### MATERIAL PROVIDED ###
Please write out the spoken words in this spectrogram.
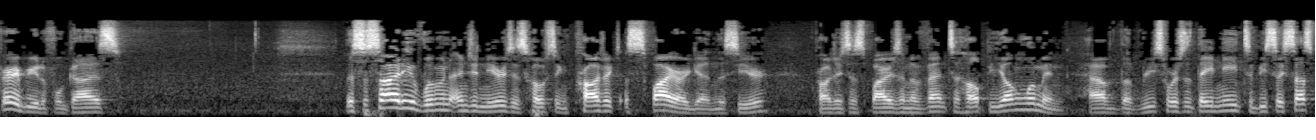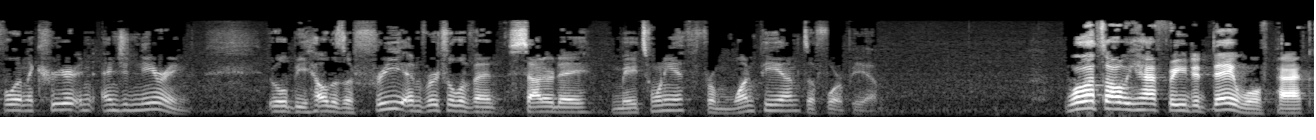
Very beautiful, guys. The Society of Women Engineers is hosting Project Aspire again this year. Project Aspire is an event to help young women have the resources they need to be successful in a career in engineering. It will be held as a free and virtual event Saturday, May 20th from 1 p.m. to 4 p.m. Well, that's all we have for you today, Wolfpack.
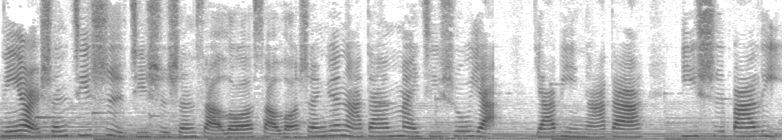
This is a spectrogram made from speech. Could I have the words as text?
尼尔生基士，基士生扫罗，扫罗生约拿单、麦基舒亚、亚比拿达、伊施巴利。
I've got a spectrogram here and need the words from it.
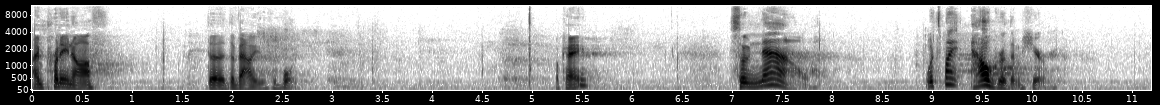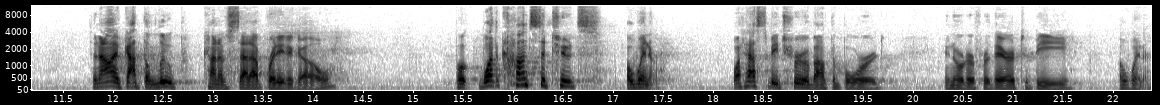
I'm printing off the, the value of the board. Okay? So now, what's my algorithm here? So now I've got the loop kind of set up, ready to go. But what constitutes a winner? What has to be true about the board in order for there to be a winner?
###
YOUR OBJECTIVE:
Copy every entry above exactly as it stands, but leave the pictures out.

RESPONSE FOR THIS EXERCISE:
Please write out the spoken words in this spectrogram.
Very beautiful, guys. The Society of Women Engineers is hosting Project Aspire again this year. Project Aspire is an event to help young women have the resources they need to be successful in a career in engineering. It will be held as a free and virtual event Saturday, May 20th from 1 p.m. to 4 p.m. Well, that's all we have for you today, Wolfpack.
This is a spectrogram made from speech. Could I have the words as text?
尼尔生基士，基士生扫罗，扫罗生约拿单、麦基舒亚、亚比拿达、伊施巴利。
I've got a spectrogram here and need the words from it.
I'm printing off the, the value of the board. Okay? So now, what's my algorithm here? So now I've got the loop kind of set up, ready to go. But what constitutes a winner? What has to be true about the board in order for there to be a winner?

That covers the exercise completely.